# Energy released during explosion

1. Feb 26, 2007

### enter260

A projectile of mass 20.6 kg is fired at an angle of 59.0^\circ above the horizontal and with a speed of 76.0 m/s. At the highest point of its trajectory the projectile explodes into two fragments with equal mass, one of which falls vertically with zero initial speed. You can ignore air resistance.

How much energy is released during the explosion?

Conservation of momentum and Kinetic Energy Equation

Change in KE=Kf-Ki

So. I used conservation of momentum to find that the speed of the top fragment is 152 m/s. I plug it into the kinetic energy equations but my answer is not accepted on my hw site. I plugged in...
Change in KE= (.5)(10.3)(152)^2-(.5)(20.6)(16)^2=59492.8 J which is wrong.

2. Feb 26, 2007

### AlephZero

The velocities of 152 m/s and 16 m/s in your energy equation both look wrong.

How did you get those numbers?
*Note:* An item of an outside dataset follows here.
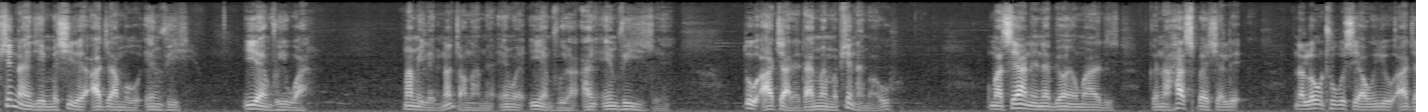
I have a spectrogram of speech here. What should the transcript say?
ဖြစ်နိုင်ခြေမရှိတဲ့အားကြမှုကို envy EMV1 မှတ်မိလိမ့်မယ်နော်ကျောင်းသားများ EMV က I envy ဆိုရင်သူ့အားကြတယ်ဒါပေမဲ့မဖြစ်နိုင်ပါဘူးဥမာဆရာအနေနဲ့ပြောရင်ဥမာကန heart specialist နှလုံးအထူးဆရာဝန်ကြီးကိုအားကြ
3. Feb 26, 2007

### sidrox

$$\frac{1}{2} m1 v^2 = Energy Released + \frac{1}{2} m2 v^2$$

4. Feb 26, 2007

### sidrox

m1 and m2 are two the two masses....

5. Feb 26, 2007
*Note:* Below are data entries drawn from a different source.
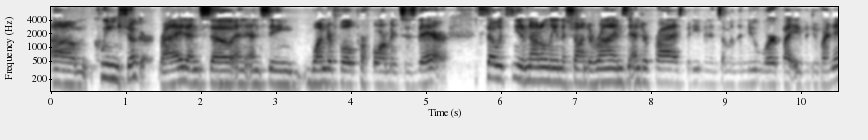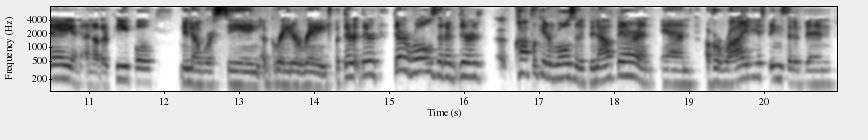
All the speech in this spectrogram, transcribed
um, Queen Sugar, right? And so and and seeing wonderful performances there. So it's you know not only in the Shonda Rhimes enterprise, but even in some of the new work by Ava DuVernay and, and other people. You know, we're seeing a greater range, but there there there are roles that have there are uh, complicated roles that have been out there, and and a variety of things that have been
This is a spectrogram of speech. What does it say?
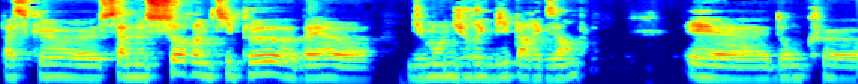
parce que ça me sort un petit peu ben, du monde du rugby par exemple et euh, donc, euh,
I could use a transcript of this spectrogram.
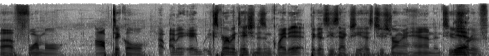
uh, formal optical. I- I mean, experimentation isn't quite it because he's actually has too strong a hand and too Yeah. sort of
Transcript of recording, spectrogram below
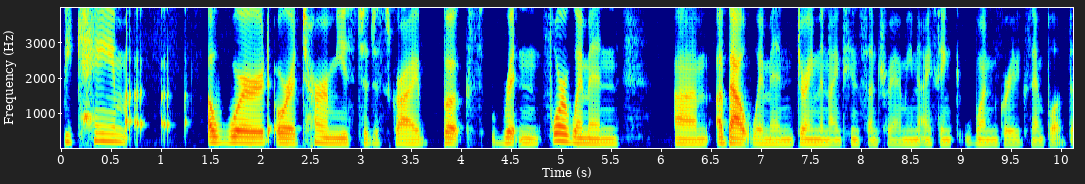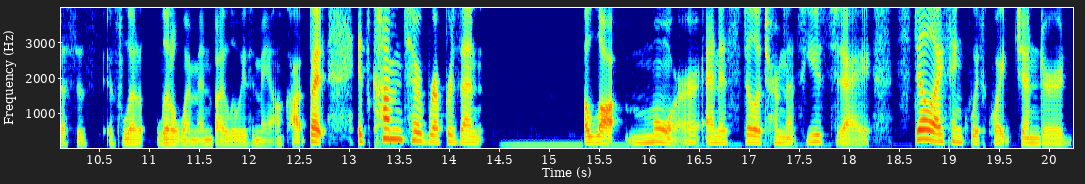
became a, a word or a term used to describe books written for women um, about women during the 19th century. I mean, I think one great example of this is is Little, Little Women by Louisa May Alcott. But it's come to represent a lot more and is still a term that's used today. Still, I think with quite gendered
### AlephZero

Yes that equation is OK. I was asking how you got the two velocities 152 and 16 to plug into the equation.

6. Feb 26, 2007

### enter260

Typo on my part. I wanted initial velocity to be 76 m/s (instead of 16).
76 was given, and 152 I obtained through the conservation of momentum equation.

(20.6 kg)(76 m/s)= (10.3 kg) (Velocity of fragment)
Solving that equation yielded 152 m/s.

Assuming that velocity is correct and I use your equation sidrox, wouldn't I still get 59492.8 J since the velocity of the other particle is zero?

7. Feb 26, 2007

### AlephZero

The projectile has a velocity of 76 m/s when it is launched. The explosion occurs when it is at its highest point.

You need to find the velocity at the highest point first.

Remember for a projectile the horizontal component of velocity is constant. At the highest point the vertical component of velocity is 0.

After that mistake, what you did is correct.

If the whole projectile has velocity V at the highest point, then the two parts will have velocities 0 and 2V. That is what you did, except you used V = 76 m/sec and that is the wrong value.

8. Feb 26, 2007

### enter260

Many thanks. I solved for it correctly and calculated that the speed as the highest point turns out to be 39.14. Then I just plugged it in and it worked. Thank you again.